From the cloud forests in the mountainous Monteverde reserve to the long beaches on the Atlantic coast of the Cahuita National Park. These incredibly beautiful places are well worth the journey; biodiversity really is at your fingertips here.



Monteverde is a region of protected areas, mostly private or managed by NGOs, and it lies between 1500 and 2000 metres above sea level, to the south of the Arenal volcano, one of the most active in Costa Rica (which counts over a hundred of them, pretty impressive! And of course, the legendary Cocos Plate in the Pacific is pushing right towards it, slipping under the Caribbean Plate, and lifting Costa Rica by 10 mm every year!)


An area of primary fog or cloud forest, with its distinctive low, damp fog that are a feature for much of the year; the idea of saving it from deforestation came from a group of Quakers from the United States, who escaped to Costa Rica in the Fifties to avoid military service. They are still there to this day, and they spend their lives producing cheese, whilst tourism increases apace all around them. But it is a simple kind of tourism, made of walks, and nature watches in the woods: quetzals, toucans, hummingbirds and an endless variety of other birds, some rare, others more common. In addition to the multicoloured butterflies, of course, which can be seen pretty much everywhere.



We get a bit of an adrenaline rush from the canopy, or rather, from flying at high-speed on the forest zip-lines that hang amidst or above the vegetation. This means of transport was invented here in Costa Rica a few decades ago, and the canopy tours here are of the highest level: in the Selvatura area we followed an itinerary with cables as much as 1 km long, like travelling by helicopter. No animals, you may be thinking, but you'd be mistaken. While I was waiting for my turn at one of the wooden platforms (set at about 20 to 30 m above the ground in a tree), a honey bear or kinkajou (a small mammal related to the raccoon) decided to use the cable to get from one tree to the next, showing remarkable tightrope-walking skills.

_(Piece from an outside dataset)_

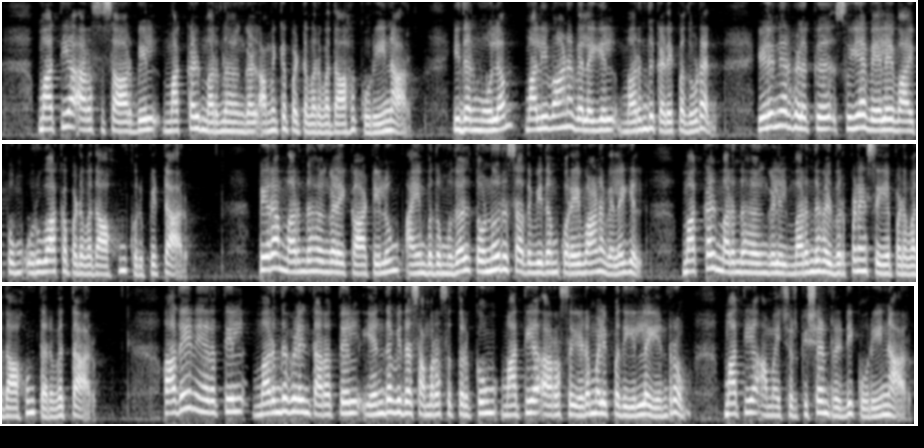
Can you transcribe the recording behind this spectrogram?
மத்திய அரசு சார்பில் மக்கள் மருந்தகங்கள் அமைக்கப்பட்டு வருவதாக கூறினார். இதன் மூலம் மலிவான விலையில் மருந்து கிடைப்பதுடன் இளைஞர்களுக்கு சுய வேலைவாய்ப்பும் உருவாக்கப்படுவதாகவும் குறிப்பிட்டார். பிற மருந்தகங்களை காட்டிலும் ஐம்பது முதல் தொண்ணூறு சதவீதம் குறைவான விலையில் மக்கள் மருந்தகங்களில் மருந்துகள் விற்பனை செய்யப்படுவதாகவும் தெரிவித்தார். அதே நேரத்தில் மருந்துகளின் தரத்தில் எந்தவித சமரசத்திற்கும் மத்திய அரசு இடமளிப்பது இல்லை என்றும் மத்திய அமைச்சர் கிஷன் ரெட்டி கூறினார்.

The other kind of animal that was very much in evidence, as is true throughout Costa Rica, were amphibians, and especially the many different species of frogs: brightly coloured, large and small, some slightly poisonous. Wonderful! However, to see them you need to go down into the canyons (at Catarata de La Paz we equipped and descended a splendid waterfall, 38 metres high, with a flow of 4 cubic metres per second), or more simply, go and visit one of the many ranarios or frog ponds scattered all around this country, which, don't forget, decided as long as 60 years ago to abolish the army and spend those funds on nature and environmental education. Food for thought.


Right, the sloth. Well, we saw several, some in pretty high trees, but we had ropes, harnesses and climbing equipment to reach them: but I must say that in a hypothetical race between a man with ropes and a sloth, the sloth is the faster climber... It looks slow, but it can actually get quite a pace up, especially if it is a mother carrying her little one. But if it is sleeping, as it often does, you can get within half a metre and pull faces at it without it so much as stirring...


In the area of Cahuita, during the final days of the expedition, we visited an animal sanctuary (set up by an Italian) in Puerto Viejo: they often bring both large and small sloths here, perhaps found on the road, or threatened by deforestation. This was our opportunity to actually touch them: they are the gentlest of animals.

Vincenzo found one in a tree on the seashore, overlooking the big breakers; it was a truly beautiful scene.

Costa Rica really is a wonderful place. We look forward to telling you all about it in the three episodes that we are preparing, which will be broadcast on La7 starting on 12 June.


Now I must get back to trying to sort out what time zone I think I'm in. My body clock is completely lost. I will be giving it a final blow in a few days time, when I have to take a quick trip to Mexico. It's a hard life!!


Tullio Bernabei